A Q&A interview with Joakim Weidemanis, Vice President & Group Executive for Danaher’s Product Identification Platform, in which he discusses the platform, its structure, goals and benefits to both brands and the packaging industry.
In many Consumer Packaged Goods (CPGs) companies, packaging is suffering from an identity crisis. Is packaging a cost, relegated to an operational or supply chain expense, or is it a revenue driver, better situated within marketing?
The duality of a package is apparent to any observer. Consumers find marketing messages in the form of...
Many consumer packaged goods (CPG) companies have yet to understand the importance that the entire packaging value chain has on their overall route-to-market and do not consider packaging digitization as a core business priority. However, if they advance their packaging processes, adopt digital technologies, automate them and connect them with suppliers (and even consumers), they will see realize increasing benefits. These benefits include increased executive support, cost control, risk mitigation, responsiveness, quality, and transparency.
Danaher’s Product Identification Platform of companies Pantone, Esko, MediaBeacon, X-Rite, AVT, Videojet and Laetus along with the CMO Council conducted the following study, “The Responsiveness Requirement: How Agile Marketers Act on Consumer Feedback to Drive Growth”. The study surveyed senior marketing leaders across customer-obsessed industries like consumer packaged goods, health, beauty and manufacturing to better understand how brands are meeting and exceeding expectations for responsiveness and action.
The moment we realize the size of the gap between our current abilities and our future dreams can be both devastating and motivating.
Until now, the main role of packaging has been to protect and preserve the product, secondarily to convey product and marketing information to the shopper.
Hubspot is famous for its incredible growth story via inbound and digital marketing. In this interview we explore mildly existential questions about physical brand experiences with Hubspot’s Chief Marketing Officer: How does a highly successful, highly digital company feel about physical brand experiences? Do they think about physical experiences at all?
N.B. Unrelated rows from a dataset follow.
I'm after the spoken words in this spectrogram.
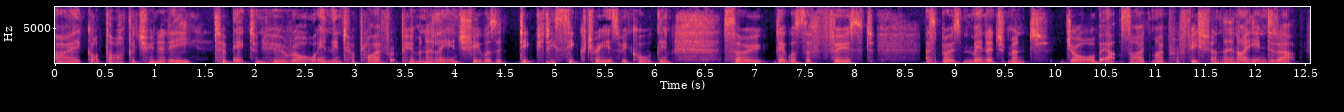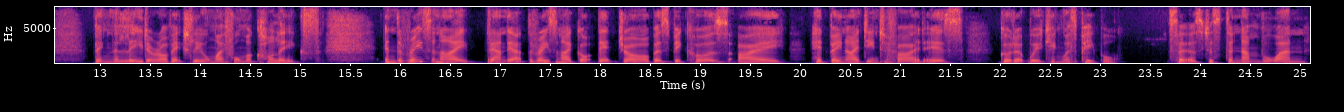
I got the opportunity to act in her role and then to apply for it permanently. And she was a deputy secretary, as we called them. So that was the first, I suppose, management job outside my profession. And I ended up being the leader of actually all my former colleagues. And the reason I found out, the reason I got that job is because I had been identified as good at working with people. So it was just the number one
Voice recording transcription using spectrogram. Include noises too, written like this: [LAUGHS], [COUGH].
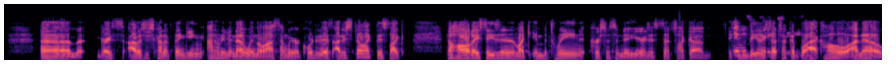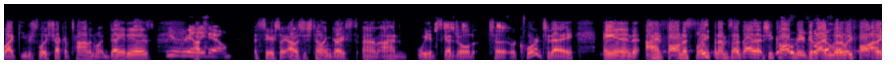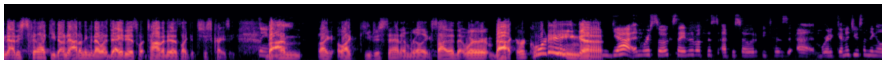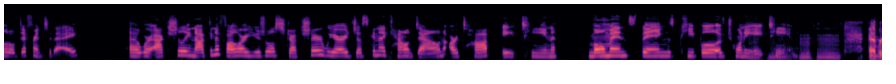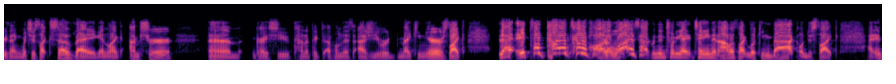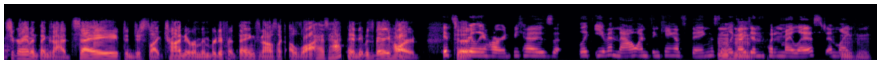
Um, Grace, I was just kind of thinking, I don't even know when the last time we recorded this. I just feel like this, like, the holiday season and like in between Christmas and New Year's is such like a it It can be like such like a black hole. I know, like you just lose track of time and what day it is. You really do. Seriously, I was just telling Grace, um, I had we had scheduled to record today, and I had fallen asleep, and I'm so glad that she called me because I had literally [LAUGHS] fall. I mean, I just feel like you don't. I don't even know what day it is, what time it is. Like it's just crazy. Same But. I'm like like you just said, I'm really excited that we're back recording. Uh, Yeah, and we're so excited about this episode because um, we're going to do something a little different today. Uh, we're actually not going to follow our usual structure. We are just going to count down our top 18 moments, things, people of 2018. hmm Everything, which is like so vague, and like I'm sure, um, Grace, you kind of picked up on this as you were making yours. Like that, it's like kind of it's kind of hard. A lot has happened in 2018, and I was like looking back on just like at Instagram and things I had saved, and just like trying to remember different things, and I was like, a lot has happened. It was very hard. It's to- really hard because, like, even now I'm thinking of things that, like, I Mhm. didn't put in my list, and, like, Mhm.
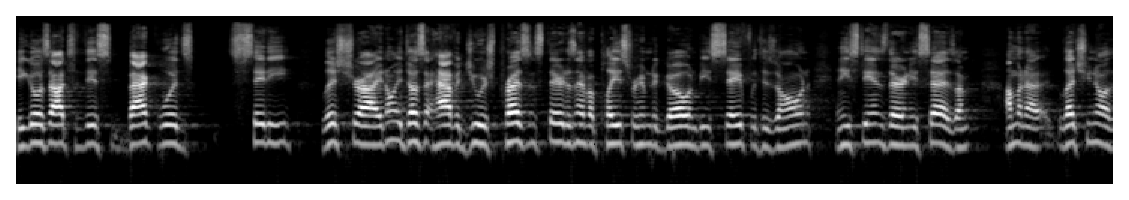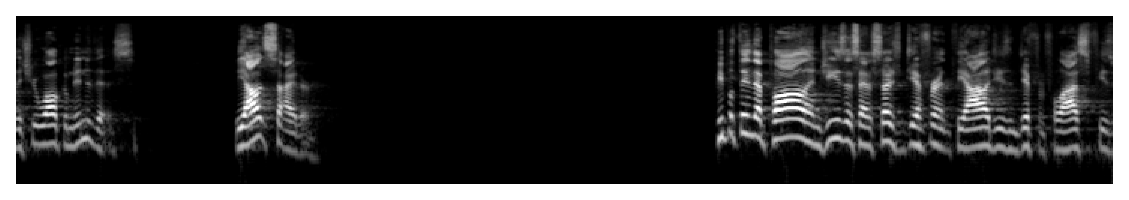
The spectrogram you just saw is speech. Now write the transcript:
He goes out to this backwoods city Lystra. He only doesn't have a Jewish presence there, doesn't have a place for him to go and be safe with his own. And he stands there and he says, I'm, I'm going to let you know that you're welcomed into this. The outsider. People think that Paul and Jesus have such different theologies and different philosophies,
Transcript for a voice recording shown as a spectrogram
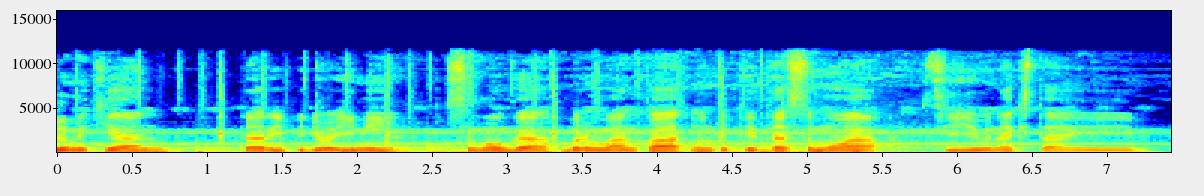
Demikian dari video ini. Semoga bermanfaat untuk kita semua. See you next time.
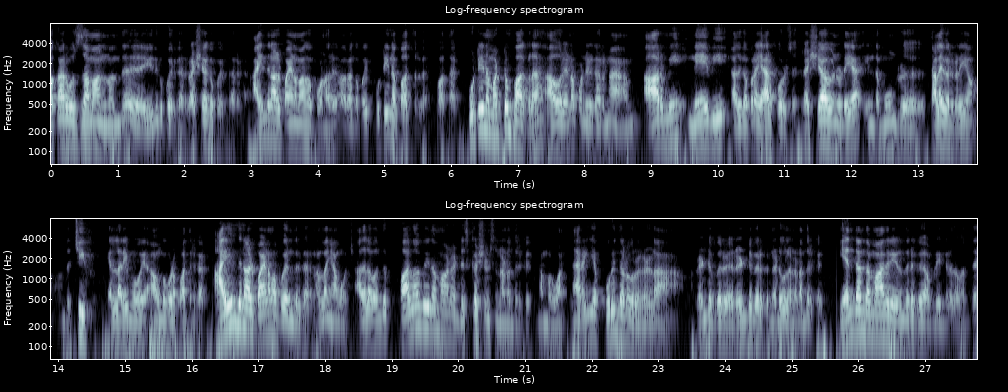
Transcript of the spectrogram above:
வக்கார் உஸ் ஜமான் வந்து இதுக்கு போயிருக்காரு ரஷ்யாவுக்கு போயிருக்காரு. ஐந்து நாள் பயணமாக போனார் அவர் அங்கே போய் புட்டினை பார்த்துருக்காரு பார்த்தாரு. புட்டினை மட்டும் பார்க்கல அவர் என்ன பண்ணியிருக்காருன்னா ஆர்மி நேவி அதுக்கப்புறம் ஏர்ஃபோர்ஸ் ரஷ்யாவினுடைய இந்த மூன்று தலைவர்களையும் அந்த சீஃப் எல்லாரையும் போய் அவங்க கூட பார்த்துருக்காரு. ஐந்து நாள் பயணமாக போயிருந்திருக்காரு. நல்லா ஞாபகம் வச்சு. அதில் வந்து பலவிதமான டிஸ்கஷன்ஸ் நடந்திருக்கு நம்பர் ஒன் நிறைய புரிந்துணர்வுகள்லாம் ரெண்டு பேர் ரெண்டு பேருக்கு நடுவில் நடந்திருக்கு. எந்தெந்த மாதிரி இருந்திருக்கு அப்படிங்கிறத வந்து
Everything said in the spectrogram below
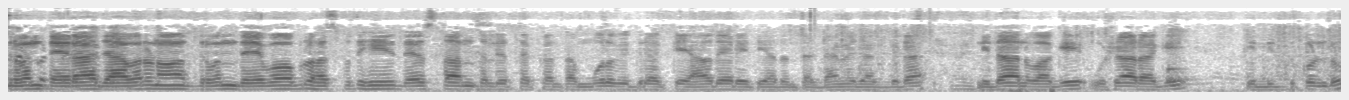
ಧ್ರುವಂತೆ ರಾಜ ವರುಣೋ ಧ್ರುವನ್ ದೇವೋ ಬೃಹಸ್ಪತಿ ದೇವಸ್ಥಾನದಲ್ಲಿರ್ತಕ್ಕಂಥ ಮೂಲ ವಿಗ್ರಹಕ್ಕೆ ಯಾವುದೇ ರೀತಿಯಾದಂಥ ಡ್ಯಾಮೇಜ್ ಆಗದಿರ ನಿಧಾನವಾಗಿ ಹುಷಾರಾಗಿ ಇಲ್ಲಿದ್ದುಕೊಂಡು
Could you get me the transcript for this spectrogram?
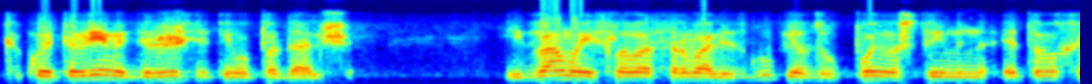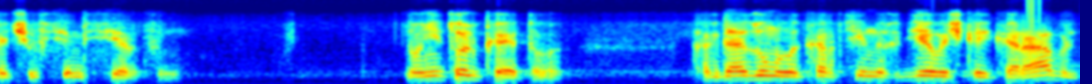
Какое-то время держись от него подальше. Едва мои слова сорвались с губ, я вдруг понял, что именно этого хочу всем сердцем. Но не только этого. Когда я думал о картинах «Девочка и корабль»,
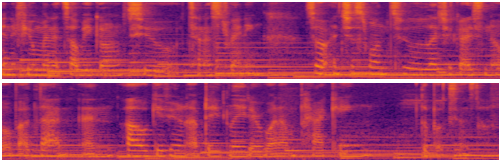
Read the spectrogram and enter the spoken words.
in a few minutes I'll be going to tennis training. So I just want to let you guys know about that and I'll give you an update later when I'm packing the books and stuff.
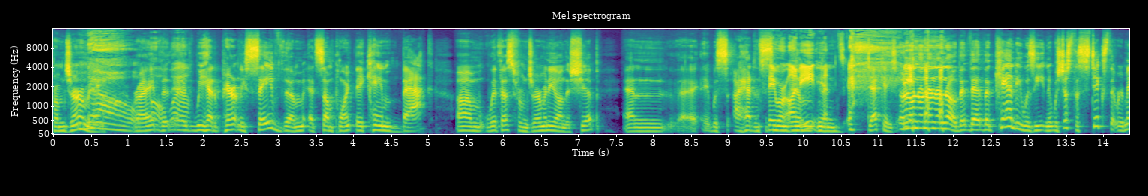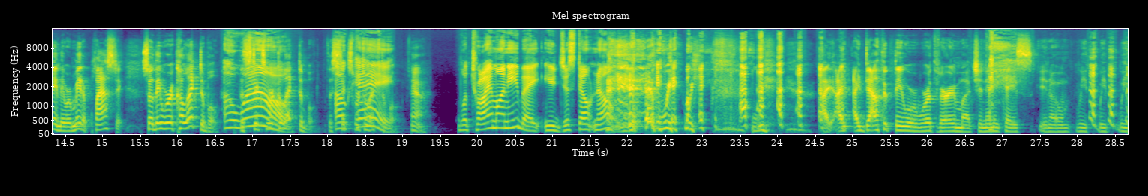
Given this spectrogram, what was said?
from Germany. No. Right? Oh, wow. we had apparently saved them at some point. They came back um, with us from Germany on the ship, and uh, it was I hadn't seen they were them uneaten. in decades. Oh, no, no, no, no, no. The, the, the candy was eaten. It was just the sticks that remained. They were made of plastic, so they were collectible. Oh, the sticks were collectible. The sticks were collectible. Yeah. well, try them on eBay. You just don't know. we, we, we, I, I, doubt that they were worth very much. In any case, you know, we we we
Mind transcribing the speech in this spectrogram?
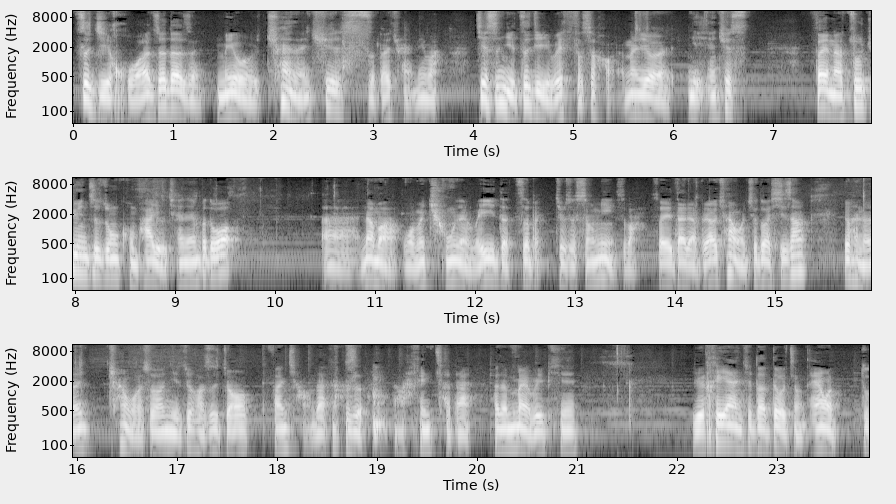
自己活着的人没有劝人去死的权利吗？”即使你自己以为死是好的，那就你先去死。所以呢，诸君之中恐怕有钱人不多，啊，那么我们穷人唯一的资本就是生命，是吧？所以大家不要劝我去做牺牲。有很多人劝我说，你最好是教翻墙的，是不是？啊，很扯淡，或者卖 VPN，与黑暗去斗，整天我都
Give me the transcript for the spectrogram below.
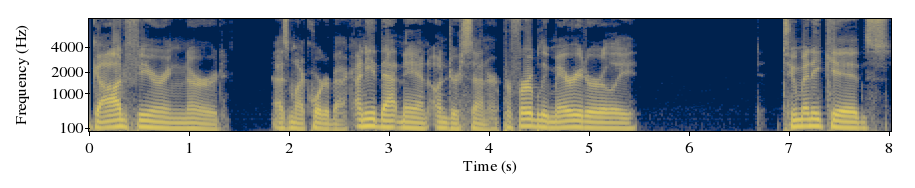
God fearing nerd as my quarterback. I need that man under center, preferably married early, too many kids,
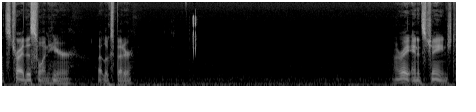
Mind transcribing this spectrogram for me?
Let's try this one here. That looks better. All right, and it's changed.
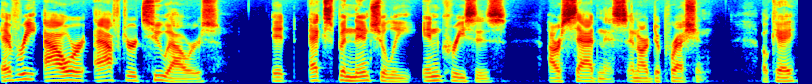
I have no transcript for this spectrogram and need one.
Every hour after two hours, it exponentially increases our sadness and our depression. Okay.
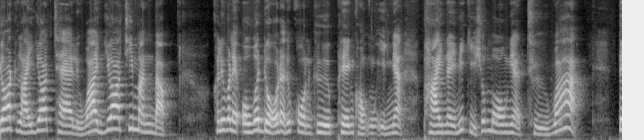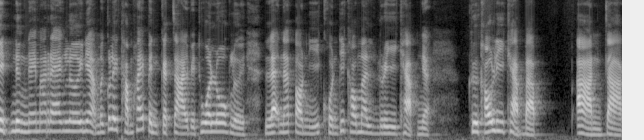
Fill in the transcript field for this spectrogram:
ยอดไลค์ยอดแชร์ หรือว่ายอดที่มันแบบเขาเรียกว่าอะไรโอเวอร์โดสอะทุกคนคือเพลงของอุงอิงเนี่ยภายในไม่กี่ชั่วโมงเนี่ยถือว่าติดหนึ่งในมาแรงเลยเนี่ยมันก็เลยทำให้เป็นกระจายไปทั่วโลกเลย และณตอนนี้คนที่เขามารีแคปเนี่ยคือเขารีแคปแบบ อ่านจาก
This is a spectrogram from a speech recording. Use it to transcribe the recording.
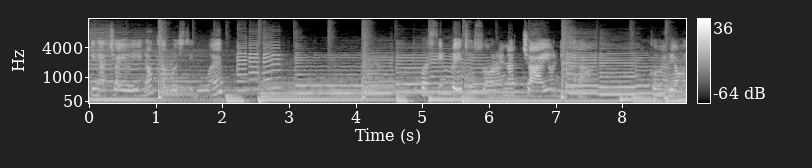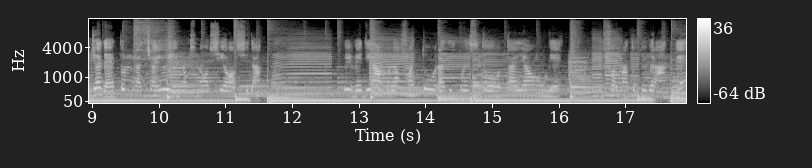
in acciaio inox, questi due, e questi invece sono in acciaio nichelato. Come abbiamo già detto l'acciaio inox non si ossida. Qui vediamo la fattura di questo tagliaunghie in formato più grande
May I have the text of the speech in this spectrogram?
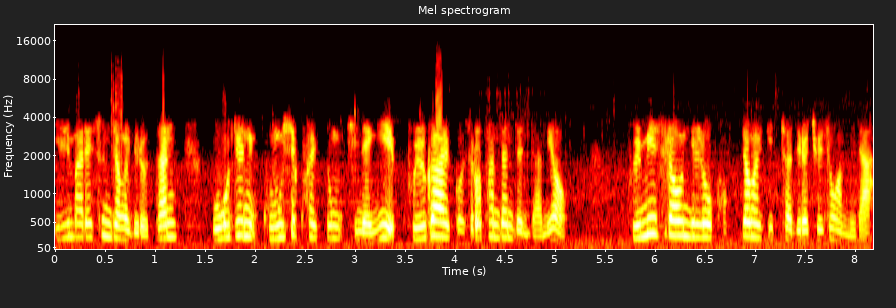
일말의 순정을 비롯한 모든 공식 활동 진행이 불가할 것으로 판단된다며 불미스러운 일로 걱정을 끼쳐드려 죄송합니다.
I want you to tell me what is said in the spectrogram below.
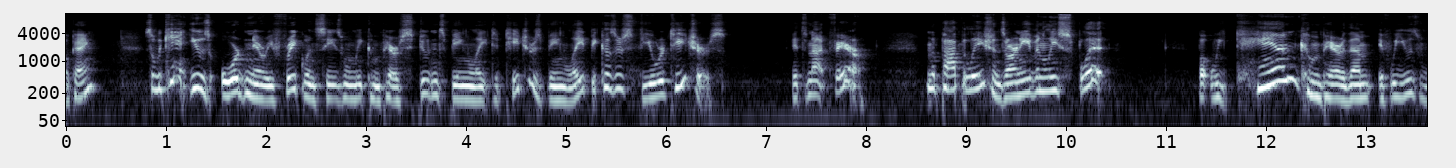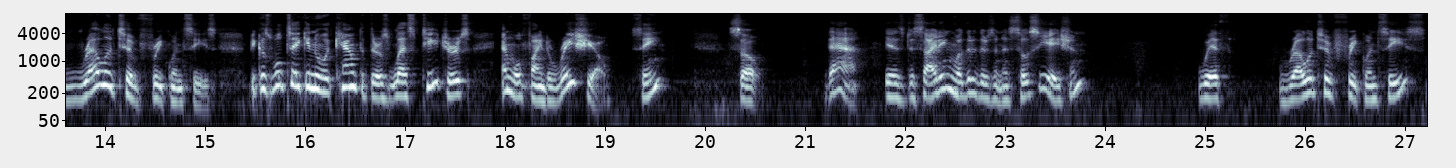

I click and am instantly transported to another place. I touch the screen and it responds.
Digital media have provided brands with addictive ways to give consumers the information and experiences they crave. But the high levels of responsiveness they enjoy online have set expectations for the same speed across all touchpoints...
We are at an intersection of the digital and physical world and coordination at this intersection becomes increasingly difficult. With the development of digitization in every aspect of society, customers have grown accustomed to the Amazons and Apples of the world: seeking instant gratification with personalized marketing, same-day delivery and global product consistency.
When shopping for glasses, shampoo or even just a quick snack, I choose products and brands I can identify with. Sometimes I like the color or design of the packaging, the product’s new flavor intrigues me, or the brand’s values align with mine.
Today we launched our latest trends book, 2018 Packaging Trends with commentary from senior leadership at Pantone, X-Rite, Esko, AVT, Videojet, Laetus and Danaher.
Chief marketing officers know their roles aren't what their bosses were 10 years ago, or even five. The role definition is blurring, and many heads of marketing, historically tasked with growing revenue, now also function as chief margin officers, chief marketing technology officers, chief innovation officers and chief customer officers.
“Long-term consistency trumps short-term intensity,” said a pretty intense guy named Bruce Lee. In the past decade, I have seen FMCG brands put vast resources into digital, but this intensity hasn’t consistently produced bottom-line results. In fact, I see disconnects emerging...